"Private owners, public agencies that do budgeting and design, and contractors should all be aware that construction materials prices are likely to keep rising at a much faster rate than the 3-4 percent increase in the consumer price index (CPI) or broad producer price index (PPI) for finished goods," said Ken Simonson, AGC's chief economist.
"If these increases continue, I'm concerned that the inflation rate for construction materials could be double the rate of overall inflation."
One example of significant material price increases are those seen in the metal industry. The price of steel soared 50-60 percent in the first half of 2004 after years of flat or falling prices. Steel prices actually declined slightly in late 2004 and most of 2005 but have risen again in 2006. Other metals costs, particularly copper, have jumped even more than steel mill products.
"The extreme cost increases or volatility of some construction inputs are proving troublesome to contractors because they have been sudden, extreme, and unexpected," commented Simonson.
According to Simonson, two factors make construction vulnerable to above average cost increases: Contractors are generally locked into fixed quantities of materials and construction costs are vulnerable to transportation costs and bottlenecks. Unlike consumer electronics makers, for example, contractors cannot generally make a building or a highway smaller or lighter.
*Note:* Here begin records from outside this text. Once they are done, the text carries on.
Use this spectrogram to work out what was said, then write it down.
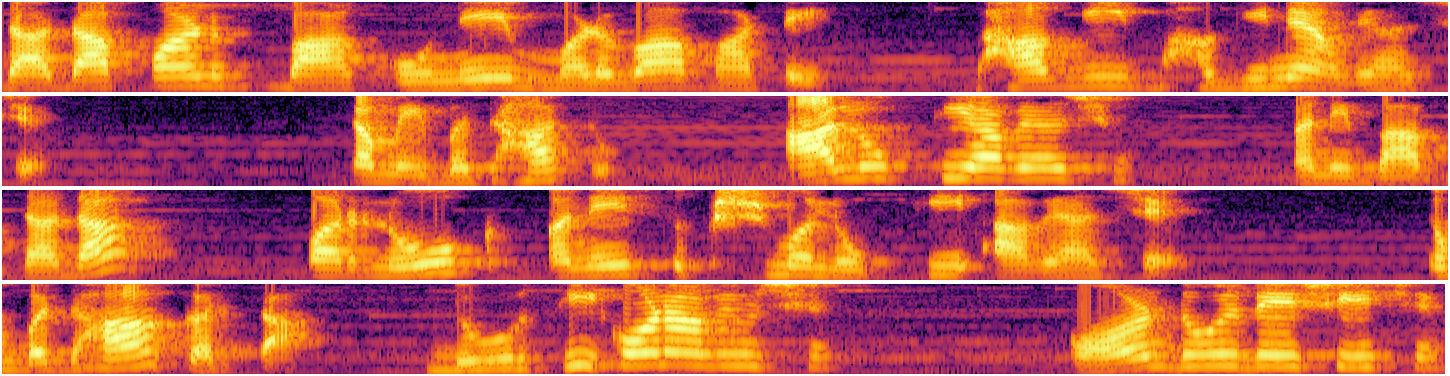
દાદા પણ બાળકોને મળવા માટે ભાગી ભાગીને આવ્યા છે. તમે બધા તો આ લોકથી આવ્યા છો? અને બાપ દાદા પરલોક અને સૂક્ષ્મ લોકથી આવ્યા છે. તો બધા કરતા દૂરથી કોણ આવ્યું છે? કોણ દૂરદેશી છે?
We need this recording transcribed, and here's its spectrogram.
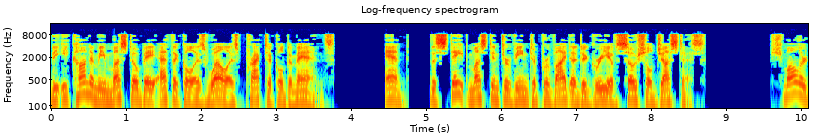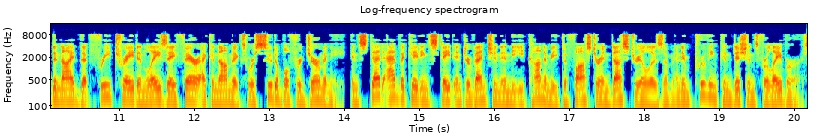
The economy must obey ethical as well as practical demands," and "...the state must intervene to provide a degree of social justice." Schmoller denied that free trade and laissez-faire economics were suitable for Germany, instead advocating state intervention in the economy to foster industrialism and improving conditions for laborers.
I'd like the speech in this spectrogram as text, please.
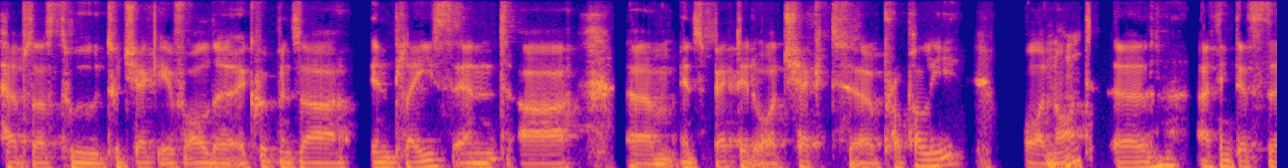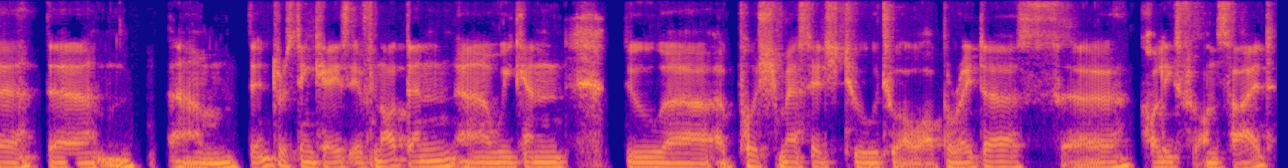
helps us to to check if all the equipments are in place and are um, inspected or checked uh, properly or mm-hmm. not. Uh, I think that's the the um, the interesting case. If not, then uh, we can do uh, a push message to to our operators uh, colleagues on site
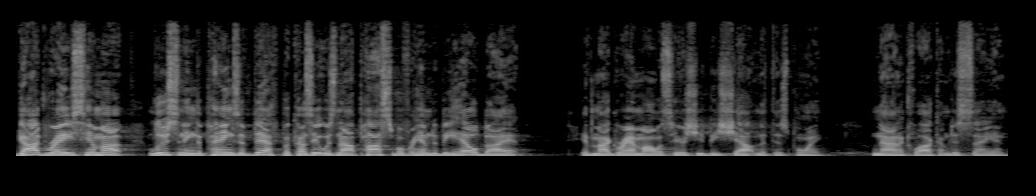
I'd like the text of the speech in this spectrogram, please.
God raised him up, loosening the pangs of death because it was not possible for him to be held by it. If my grandma was here, she'd be shouting at this point. Nine o'clock, I'm just saying.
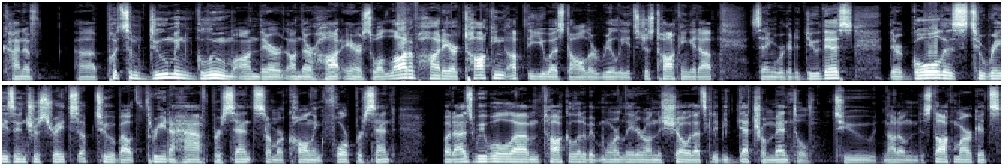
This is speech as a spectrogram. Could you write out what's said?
kind of uh, put some doom and gloom on their on their hot air. So a lot of hot air talking up the U.S. dollar. Really, it's just talking it up, saying we're going to do this. Their goal is to raise interest rates up to about three and a half percent. Some are calling four percent. But as we will um, talk a little bit more later on the show, that's going to be detrimental to not only the stock markets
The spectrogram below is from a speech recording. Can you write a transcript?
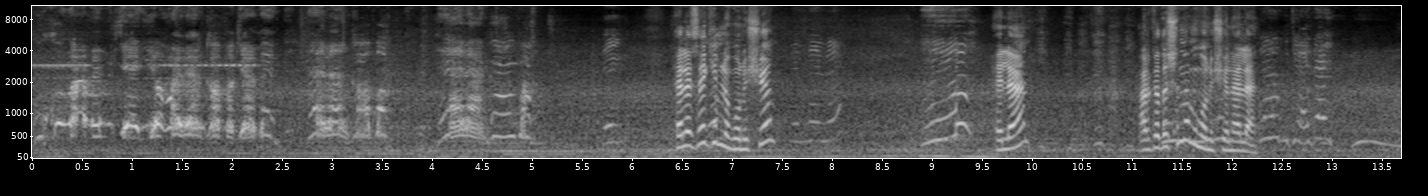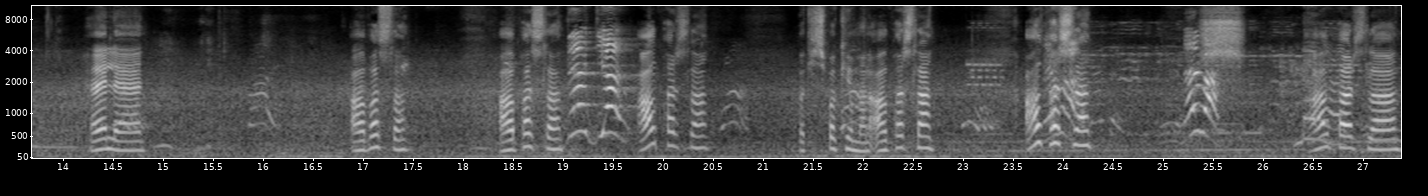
Okullar bir şey diyor. Hemen kapat hemen. Hemen kapat. Hemen kapat. Hele sen kimle konuşuyorsun? Helen? Arkadaşınla mı konuşuyorsun Helen? Helen. Ne yapacağız? Alparslan. Bak hiç bakıyorum bana. Alparslan. Alparslan. Şşş. Alparslan.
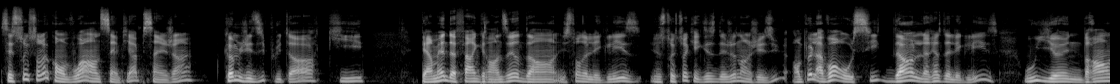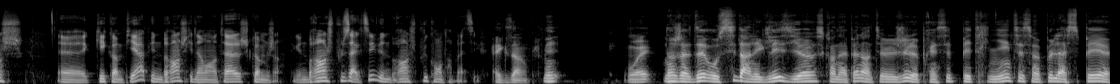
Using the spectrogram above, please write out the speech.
cette structure-là qu'on voit entre Saint-Pierre et Saint-Jean, comme j'ai dit plus tard, qui permet de faire grandir dans l'histoire de l'Église une structure qui existe déjà dans Jésus. On peut la voir aussi dans le reste de l'Église, où il y a une branche euh, qui est comme Pierre, puis une branche qui est davantage comme Jean. Une branche plus active, une branche plus contemplative. Exemple. Mais Ouais. Non, j'allais dire aussi, dans l'Église, il y a ce qu'on appelle en théologie le principe pétrinien. Tu sais, c'est un peu l'aspect euh,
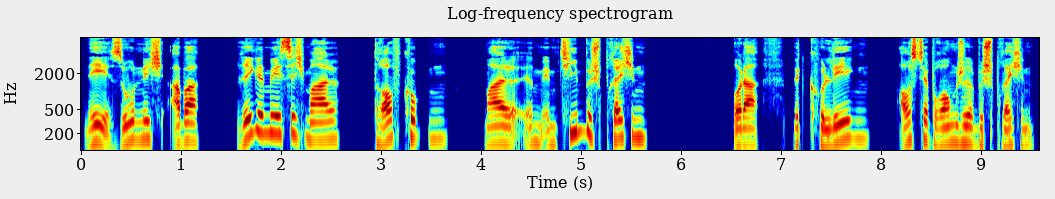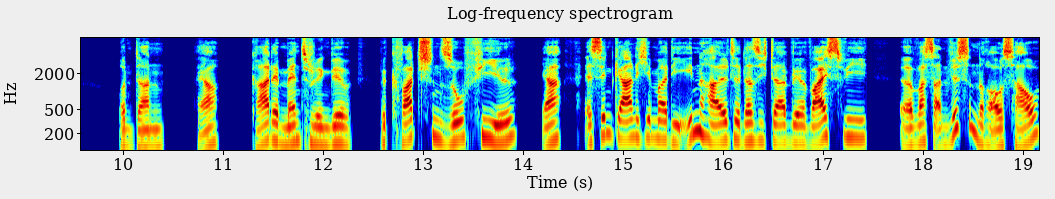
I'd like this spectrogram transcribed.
Nee, so nicht, aber regelmäßig mal drauf gucken, mal im, im Team besprechen oder mit Kollegen aus der Branche besprechen und dann, ja, gerade im Mentoring, wir bequatschen so viel, ja, es sind gar nicht immer die Inhalte, dass ich da, wer weiß wie, äh, was an Wissen raushau,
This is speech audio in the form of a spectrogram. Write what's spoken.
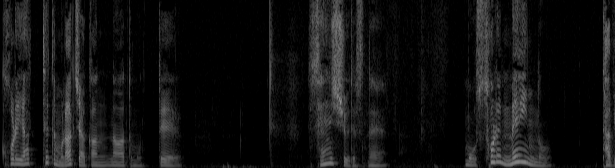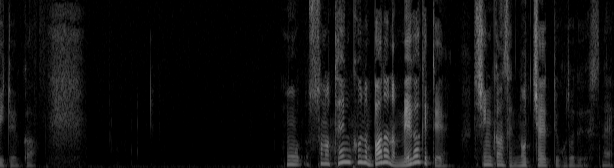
これやってても拉致あかんなと思って、先週ですね、もうそれメインの旅というか。もうその天空のバナナめがけて新幹線乗っちゃえっていうことでですね。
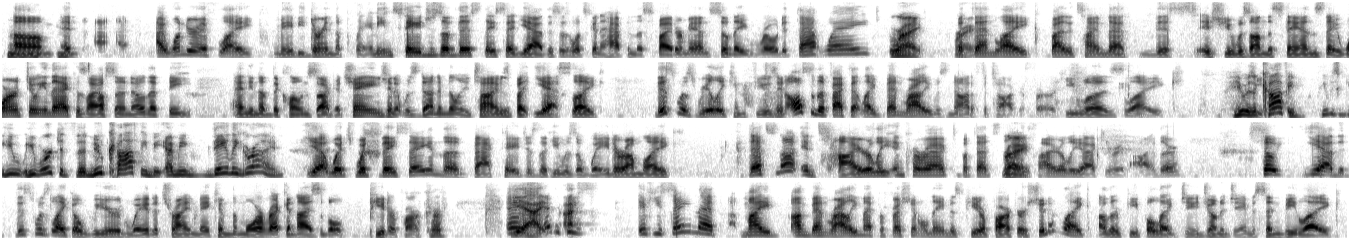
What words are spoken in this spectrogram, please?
Mm-hmm. Um, and I, I wonder if like maybe during the planning stages of this, they said, "Yeah, this is what's going to happen to Spider-Man," so they wrote it that way. right. But Right. then, like by the time that this issue was on the stands, they weren't doing that because I also know that the ending of the Clone Saga changed and it was done a million times. But yes, like this was really confusing. Also, the fact that like Ben Reilly was not a photographer; he was like. He was a coffee. He was he he worked at the new coffee. Be- I mean, daily grind. Yeah, which which they say in the back pages that he was a waiter. I'm like, that's not entirely incorrect, but that's not Right. entirely accurate either. So yeah, th- this was like a weird way to try and make him the more recognizable Peter Parker. And, Yeah, and if, he's, if he's saying that my I'm Ben Reilly, my professional name is Peter Parker, shouldn't like other people like J. Jonah Jameson be like,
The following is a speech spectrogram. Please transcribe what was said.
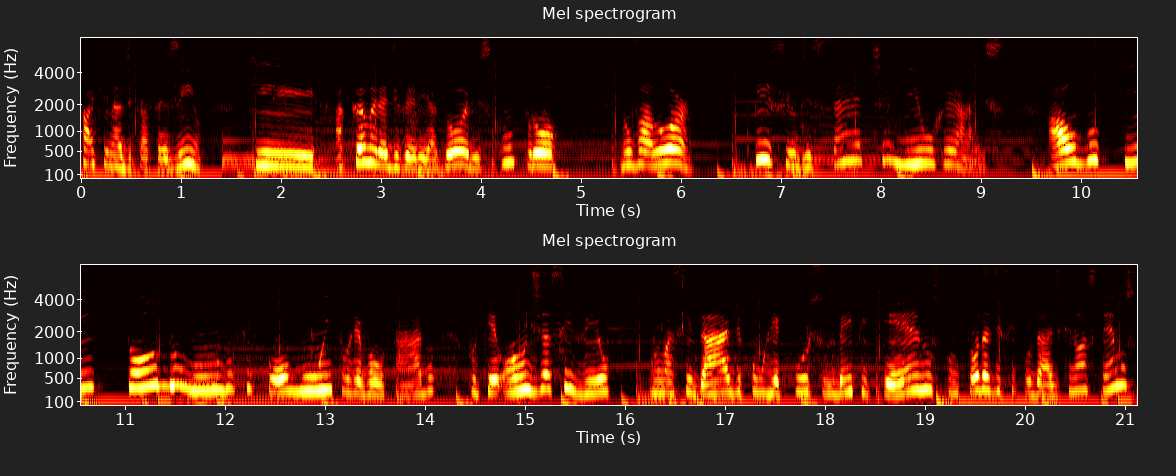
máquina de cafezinho que a Câmara de Vereadores comprou no valor pífio de 7 mil reais. Algo que todo mundo ficou muito revoltado, porque onde já se viu numa cidade com recursos bem pequenos, com toda a dificuldade que nós temos,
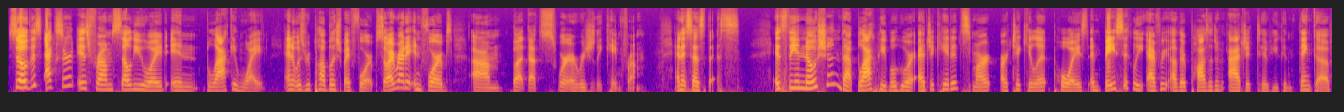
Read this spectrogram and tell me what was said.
So this excerpt is from Celluloid in black and white, and it was republished by Forbes. So I read it in Forbes, um, but that's where it originally came from. And it says this. It's the notion that black people who are educated, smart, articulate, poised, and basically every other positive adjective you can think of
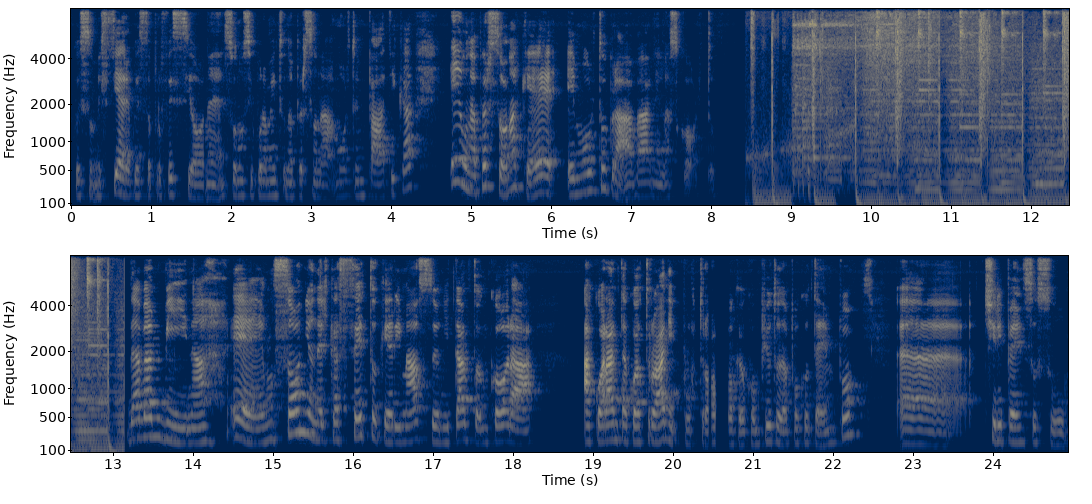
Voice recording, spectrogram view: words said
questo mestiere, questa professione. Sono sicuramente una persona molto empatica e una persona che è molto brava nell'ascolto. Da bambina è un sogno nel cassetto che è rimasto ogni tanto ancora a 44 anni, purtroppo, che ho compiuto da poco tempo, eh, ci ripenso su.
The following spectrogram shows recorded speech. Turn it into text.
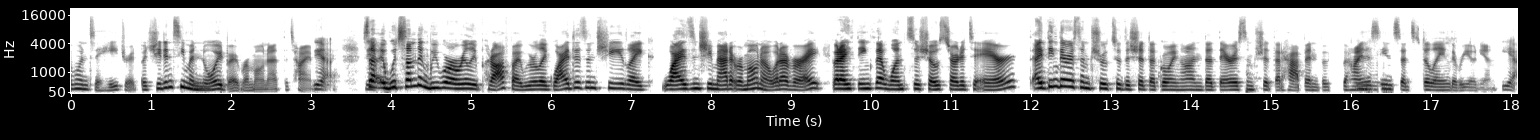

Contractors also require physical delivery of large quantities of goods to a specific location, in many cases from around the world and any number of influences can drive up delivered costs.
Publication date: 10/09/2006